### Your objective
Reproduce every line of the listing as written, apart from the pictures.

### Record set
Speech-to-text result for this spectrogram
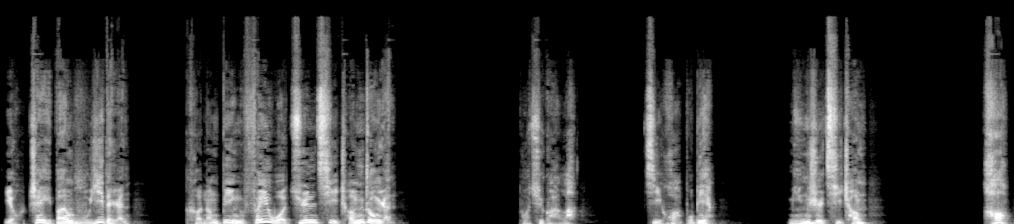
有这般武艺的人，可能并非我军器城中人。不去管了，计划不变，明日启程。好。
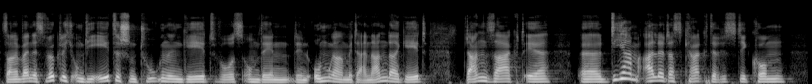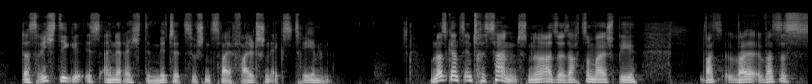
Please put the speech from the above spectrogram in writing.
sondern wenn es wirklich um die ethischen Tugenden geht, wo es um den, den Umgang miteinander geht, dann sagt er, äh, die haben alle das Charakteristikum, das Richtige ist eine rechte Mitte zwischen zwei falschen Extremen. Und das ist ganz interessant. Ne? Also er sagt zum Beispiel, was, was ist,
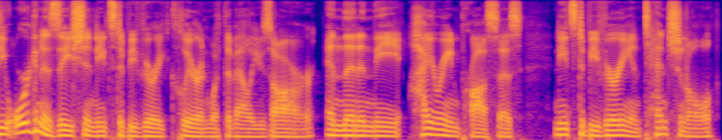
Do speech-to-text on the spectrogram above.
the organization needs to be very clear in what the values are. And then in the hiring process, needs to be very intentional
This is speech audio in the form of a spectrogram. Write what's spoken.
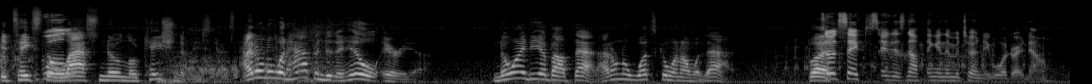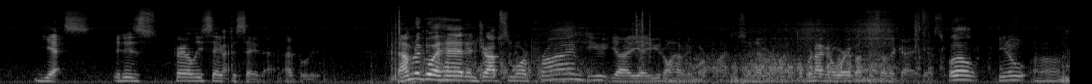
It takes the last known location of these guys. I don't know what happened to the hill area. No idea about that. I don't know what's going on with that. But so it's safe to say there's nothing in the maternity ward right now. Yes, it is fairly safe Okay. to say that, I believe. Now I'm gonna go ahead and drop some more prime. Do you? Yeah, yeah. You don't have any more prime, so never mind. We're not gonna worry about this other guy, I guess. Well, you know, um,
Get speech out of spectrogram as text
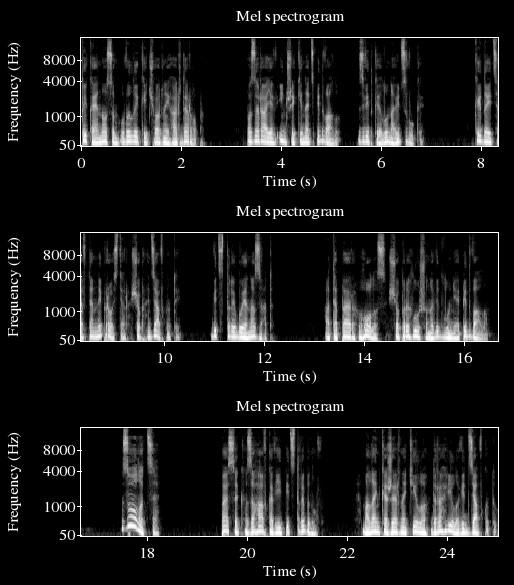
тикає носом у великий чорний гардероб, позирає в інший кінець підвалу, звідки лунають звуки, кидається в темний простір, щоб дзявкнути, відстрибує назад. А тепер голос, що приглушено відлунює підвалом. Золоце! Песик загавкав їй підстрибнув. Маленьке жирне тіло драгліло від дзявкоту.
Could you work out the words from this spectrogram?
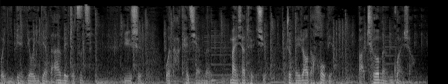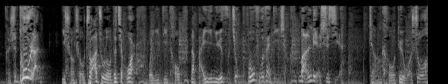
我一遍又一遍的安慰着自己。于是。我打开前门，迈下腿去，准备绕到后边，把车门关上。可是突然，一双手抓住了我的脚腕我一低头，那白衣女子就匍匐在地上，满脸是血，张口对我说：“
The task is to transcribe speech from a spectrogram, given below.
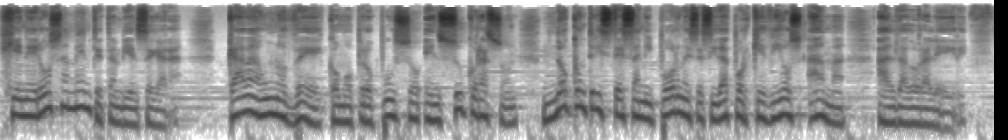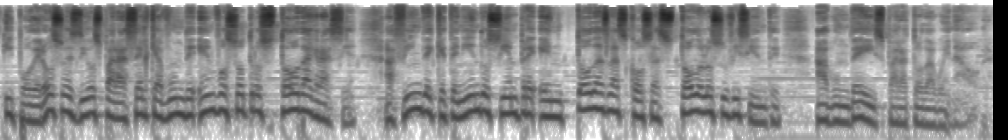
generosamente también segará. Cada uno dé como propuso en su corazón, no con tristeza ni por necesidad, porque Dios ama al dador alegre y poderoso es Dios para hacer que abunde en vosotros toda gracia, a fin de que teniendo siempre en todas las cosas todo lo suficiente, abundéis para toda buena obra.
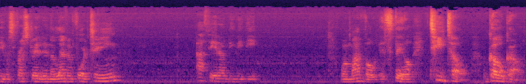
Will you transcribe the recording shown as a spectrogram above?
He was frustrated in Eleven Fourteen. I'll see it on DVD. Well, my vote is still Tito. Go go.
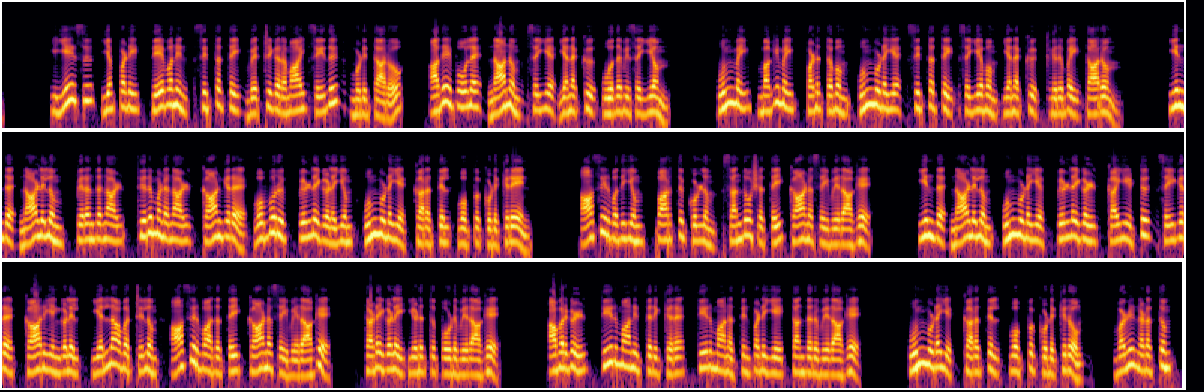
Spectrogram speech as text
இயேசு எப்படி தேவனின் சித்தத்தை வெற்றிகரமாய் செய்து முடித்தாரோ அதேபோல நானும் செய்ய எனக்கு உதவி செய்யும். உம்மை மகிமைப்படுத்தவும் உம்முடைய சித்தத்தை செய்யவும் எனக்கு கிருபை தாரும். இந்த நாளிலும் பிறந்த நாள் திருமண நாள் காண்கிற ஒவ்வொரு பிள்ளைகளையும் உம்முடைய கரத்தில் ஒப்புக் கொடுக்கிறேன் ஆசிர்வதியும் பார்த்து கொள்ளும் சந்தோஷத்தை காண செய்வீராக. இந்த நாளிலும் உம்முடைய பிள்ளைகள் கையிட்டு செய்கிற காரியங்களில் எல்லாவற்றிலும் ஆசிர்வாதத்தை காண செய்வீராக தடைகளை எடுத்து போடுவீராக. அவர்கள் தீர்மானித்திருக்கிற தீர்மானத்தின்படியே தந்தருவீராக. உம்முடைய கரத்தில் ஒப்புக் கொடுக்கிறோம். வழி நடத்தும்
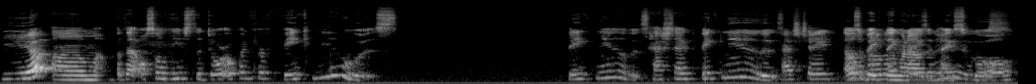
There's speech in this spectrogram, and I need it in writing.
Yep. Um, but that also leaves the door open for fake news. Fake news. Hashtag fake news. Hashtag. That was a big thing when I was in high school.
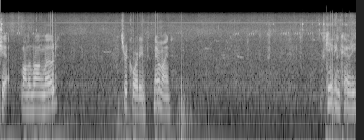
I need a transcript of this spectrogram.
Shit, on the wrong mode. It's recording. Never mind. Get him, Cody.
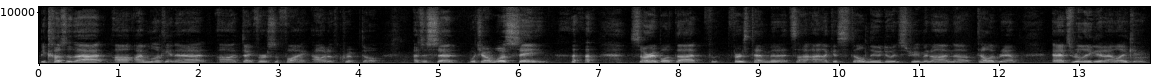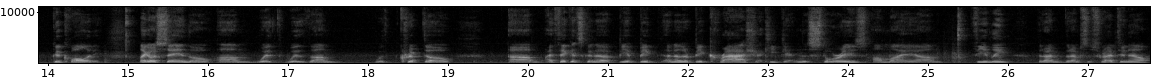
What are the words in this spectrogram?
because of that, uh, I'm looking at uh, diversifying out of crypto. As I said, which I was saying, sorry about that for the first 10 minutes. I, I like it's still new doing streaming on uh, Telegram. and it's really good. I like it. Good quality. Like I was saying though, um, with with um, with crypto, um, I think it's gonna be a big another big crash. I keep getting the stories on my um, Feedly that I'm that I'm subscribed to now,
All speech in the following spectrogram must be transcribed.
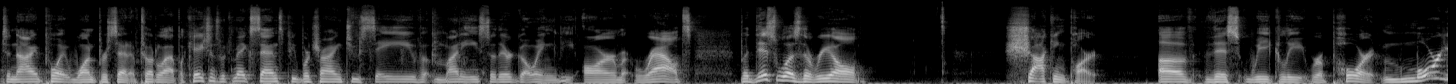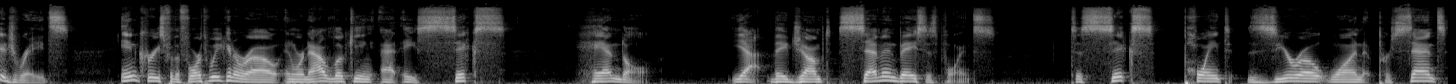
to 9.1% of total applications, which makes sense. People are trying to save money, so they're going the ARM route. But this was the real shocking part of this weekly report. Mortgage rates increased for the fourth week in a row, and we're now looking at a six handle. Yeah, they jumped seven basis points to 6.01%.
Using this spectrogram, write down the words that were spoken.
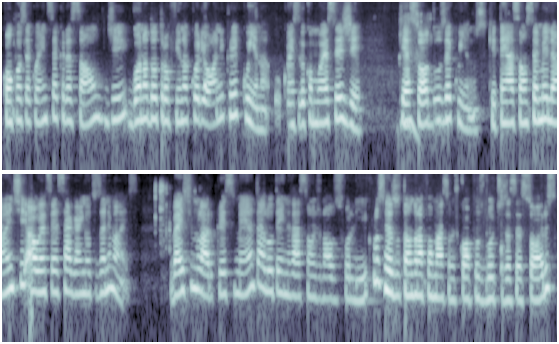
com consequente secreção de gonadotrofina coriônica equina, conhecida como ECG, que é só dos equinos, que tem ação semelhante ao FSH em outros animais. Vai estimular o crescimento e a luteinização de novos folículos, resultando na formação de corpos lúteos acessórios,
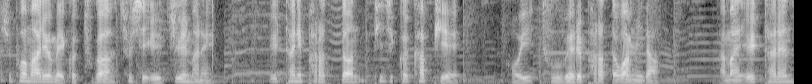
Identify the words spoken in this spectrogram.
슈퍼마리오 메이커2가 출시 일주일 만에 1탄이 팔았던 피지컬 카피에 거의 2배를 팔았다고 합니다. 다만 1탄은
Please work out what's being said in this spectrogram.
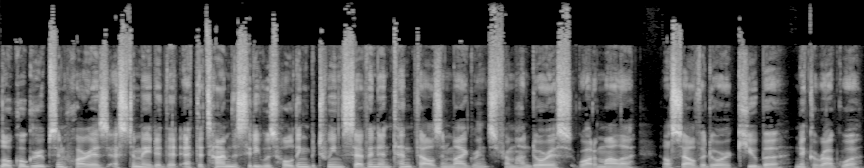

### The completed task
Speech-to-text result for this spectrogram
有这般武艺的人，可能并非我军器城中人。不去管了，计划不变，明日启程。好。
Please put the speech from the above spectrogram in writing.
sondern wenn es wirklich um die ethischen Tugenden geht, wo es um den, den Umgang miteinander geht, dann sagt er, äh, die haben alle das Charakteristikum, das Richtige ist eine rechte Mitte zwischen zwei falschen Extremen. Und das ist ganz interessant. Ne? Also er sagt zum Beispiel, was, was ist,
Do speech-to-text on the spectrogram above.
the organization needs to be very clear in what the values are. And then in the hiring process, needs to be very intentional
This is speech audio in the form of a spectrogram. Write what's spoken.
It takes the last known location of these guys. I don't know what happened to the hill area. No idea about that. I don't know what's going on with that. But so it's safe to say there's nothing in the maternity ward right now. Yes, it is fairly safe Okay. to say that, I believe. Now I'm gonna go ahead and drop some more prime. Do you? Yeah, yeah. You don't have any more prime, so never mind. We're not gonna worry about this other guy, I guess. Well, you know, um,
Get speech out of spectrogram as text
тикає носом у великий чорний гардероб, позирає в інший кінець підвалу, звідки лунають звуки, кидається в темний простір, щоб дзявкнути, відстрибує назад. А тепер голос, що приглушено відлунює підвалом. Золоце! Песик загавкав їй підстрибнув. Маленьке жирне тіло драгліло від дзявкоту.
Could you work out the words from this spectrogram?
我一遍又一遍的安慰着自己。于是。我打开前门，迈下腿去，准备绕到后边，把车门关上。可是突然，一双手抓住了我的脚腕我一低头，那白衣女子就匍匐在地上，满脸是血，张口对我说：“
The task is to transcribe speech from a spectrogram, given below.
generosamente también segará. Cada uno dé como propuso en su corazón, no con tristeza ni por necesidad, porque Dios ama al dador alegre y poderoso es Dios para hacer que abunde en vosotros toda gracia, a fin de que teniendo siempre en todas las cosas todo lo suficiente, abundéis para toda buena obra.
Will you transcribe the recording shown as a spectrogram above?
He was frustrated in Eleven Fourteen. I'll see it on DVD. Well, my vote is still Tito. Go go.
Spectrogram speech as text
இயேசு எப்படி தேவனின் சித்தத்தை வெற்றிகரமாய் செய்து முடித்தாரோ அதேபோல நானும் செய்ய எனக்கு உதவி செய்யும். உம்மை மகிமைப்படுத்தவும் உம்முடைய சித்தத்தை செய்யவும் எனக்கு கிருபை தாரும். இந்த நாளிலும் பிறந்த நாள் திருமண நாள் காண்கிற ஒவ்வொரு பிள்ளைகளையும் உம்முடைய கரத்தில் ஒப்புக் கொடுக்கிறேன் ஆசிர்வதியும் பார்த்து கொள்ளும் சந்தோஷத்தை காண செய்வீராக. இந்த நாளிலும் உம்முடைய பிள்ளைகள் கையிட்டு செய்கிற காரியங்களில் எல்லாவற்றிலும் ஆசிர்வாதத்தை காண செய்வீராக தடைகளை எடுத்து போடுவீராக. அவர்கள் தீர்மானித்திருக்கிற தீர்மானத்தின்படியே தந்தருவீராக. உம்முடைய கரத்தில் ஒப்புக் கொடுக்கிறோம். வழி நடத்தும்
There's speech in this spectrogram, and I need it in writing.
Yep. Um, but that also leaves the door open for fake news. Fake news. Hashtag fake news. Hashtag. That was a big thing when I was in high school.
I need a transcript of this spectrogram.
Shit, on the wrong mode. It's recording. Never mind. Get him, Cody.
What are the words in this spectrogram?
because of that, uh, I'm looking at uh, diversifying out of crypto. As I said, which I was saying, sorry about that for the first 10 minutes. I, I like it's still new doing streaming on uh, Telegram. and it's really good. I like it. Good quality. Like I was saying though, um, with with um, with crypto, um, I think it's gonna be a big another big crash. I keep getting the stories on my um, Feedly that I'm that I'm subscribed to now,
All speech in the following spectrogram must be transcribed.
to 9.1% of total applications, which makes sense. People are trying to save money, so they're going the ARM route. But this was the real shocking part of this weekly report. Mortgage rates increased for the fourth week in a row, and we're now looking at a six handle. Yeah, they jumped seven basis points to 6.01%.
Using this spectrogram, write down the words that were spoken.
com consequente secreção de gonadotrofina coriônica equina, conhecida como ECG, que é só dos equinos, que tem ação semelhante ao FSH em outros animais. Vai estimular o crescimento e a luteinização de novos folículos, resultando na formação de corpos lúteos acessórios,
Identify the words spoken in this spectrogram.
슈퍼마리오 메이커2가 출시 일주일 만에 1탄이 팔았던 피지컬 카피에 거의 2배를 팔았다고 합니다. 다만 1탄은
Please work out what's being said in this spectrogram.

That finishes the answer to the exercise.